The irony to this Monarch encounter is the it was literally the day after going to the 2015 Wild & Scenic Film Festival in Santa Fe, NM where one of the feature films was “Monarchs & Milkweed”.
FYI – Milkweed for Monarchs
From the National Wildlife Federation website: “Monarch caterpillars feed exclusively on the leaves of milkweed, the only host plant for this iconic butterfly species. As such, milkweed is critical for the survival of monarchs. Without it, they cannot complete their life cycle and their populations decline.
Indeed, eradication of milkweed both in agricultural areas as well as in urban and suburban landscapes is one of the primary reasons that monarchs are in trouble today.“
If interested, you can learn more here.
Photographing Showy Milkweed Flowers and Buds
Here we are almost 5 years later. I have not scene another Monarch outside of the the seasonal Butterfly House down at Denver Botanic Gardens Chatfield Farms. However, I’ve certainly scene my fair share of milkweed growing about. And I must say, the little flowers and buds are quite beautiful! Who knew?
Wandering around the gardens I frequent to photograph the other “regulars”, these little flowers and buds were not to be overlooked. They really provided some nice morning photo ops. The little pink buds and flowers really are pretty.
With camera and Velvet 56 lens in hand, I’m always open to making new flower discoveries. These pretty, little flowers did not disappoint.
On one morning, the gardens had just been watered so these plants were glistening with water droplets. It was a golden opportunity for some photographs and a pleasant surprise!
As these gardens are predominately xeriscaped, photographing flowers on a watering day can be tricky. Not knowing when or where they will turn on next, it can be a duck and dodge to avoid getting my camera wet. I on the other hand welcome the sprinkles on my body on a hot summer morning.
Needless to say I’ve had a few close calls with the sprinklers!
Bees Share the Milkweed Bounty
While the Monarch’’s caterpillars feed exclusively on the board green leaves of the plants, bees enjoy the flowers for pollen gathering. They definitely take advantage of these little flowers as they open an invitation.
If the wind is not too bad in the morning, and the plants are not swaying too much, I’ve been able to snap a photo or two of them doing their thing on the milkweed flowers such as in the photo below. Yay bees!
Milkweeds are considered classic American wildflowers which can make for a lovely addition to your garden and make it more bee AND butterfly friendly too!
Transforming into Seed Pods
Milkweed takes on an interesting transformation. As seen in the photos above, it’s hard to believe the little pink buds go from delicate looking flowers to the all-too-familiar green, spiky seed pods.

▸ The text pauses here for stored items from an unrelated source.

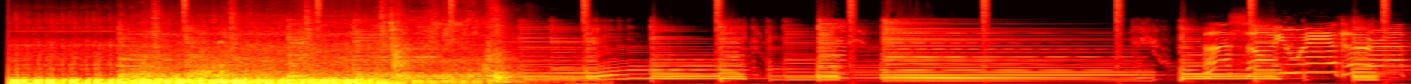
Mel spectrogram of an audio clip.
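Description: A Ducati motorcycle engine running loud and rumbling for the first four seconds or so, fading out as a rock song begins. The song opens with sustained guitar chords punctuated by sharp accents.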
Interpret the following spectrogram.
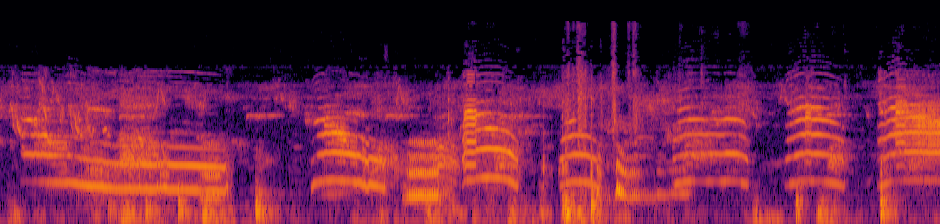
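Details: Kittens calling their mother in a dense run of overlapping meows, high harmonic-rich mews rising then falling, several voices at once, with a brief low purring rumble under the calls.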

Alien-looking in their shapes, the green spiky pods grow upwards as shown in the photo to the left. Like something out of a sci-fi movie, they remind me of the pods from the classic movie Invasion of the Body Snatchers!

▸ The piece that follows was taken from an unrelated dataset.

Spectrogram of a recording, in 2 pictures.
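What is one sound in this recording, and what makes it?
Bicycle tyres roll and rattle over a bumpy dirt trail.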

These green pods are actually filled with seeds and floss, a silky material attached to the seed that allows it to travel on the wind. It’s similar to the familiar dandelion seeds.
Come fall the pods go from green to brown as they prepare to open with the next generation of Milkweed.

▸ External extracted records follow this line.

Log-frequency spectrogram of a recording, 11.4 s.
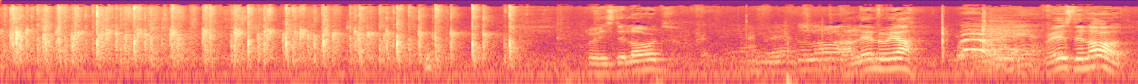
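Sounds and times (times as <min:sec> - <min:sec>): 
church congregation clapping to welcome a pastor: 0:00.0 - 0:05.3
speech: 0:06.0 - 0:06.8, 0:08.0 - 0:11.3.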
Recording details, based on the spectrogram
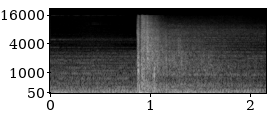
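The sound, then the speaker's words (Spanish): A single sharp gunshot from a .22-caliber gun, fired at night outside a residence, cracks out loudly after a low, steady background hum, then trails off in a fading echo. No one speaks. “se encontró frente a frente con un arma calibre 22. Adentro de la residencia, su compañera Dale Okazaki oyó el disparo”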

Once the pods dry out they burst open with dozens of seeds attached to silky, white floss. It’s yet another transformation Milkweed undergoes. Shown in the photo to the right
The seeds are preparing to take flight. They will float gently on the wind in search of a place to take hold vs. taking over a human host 🙂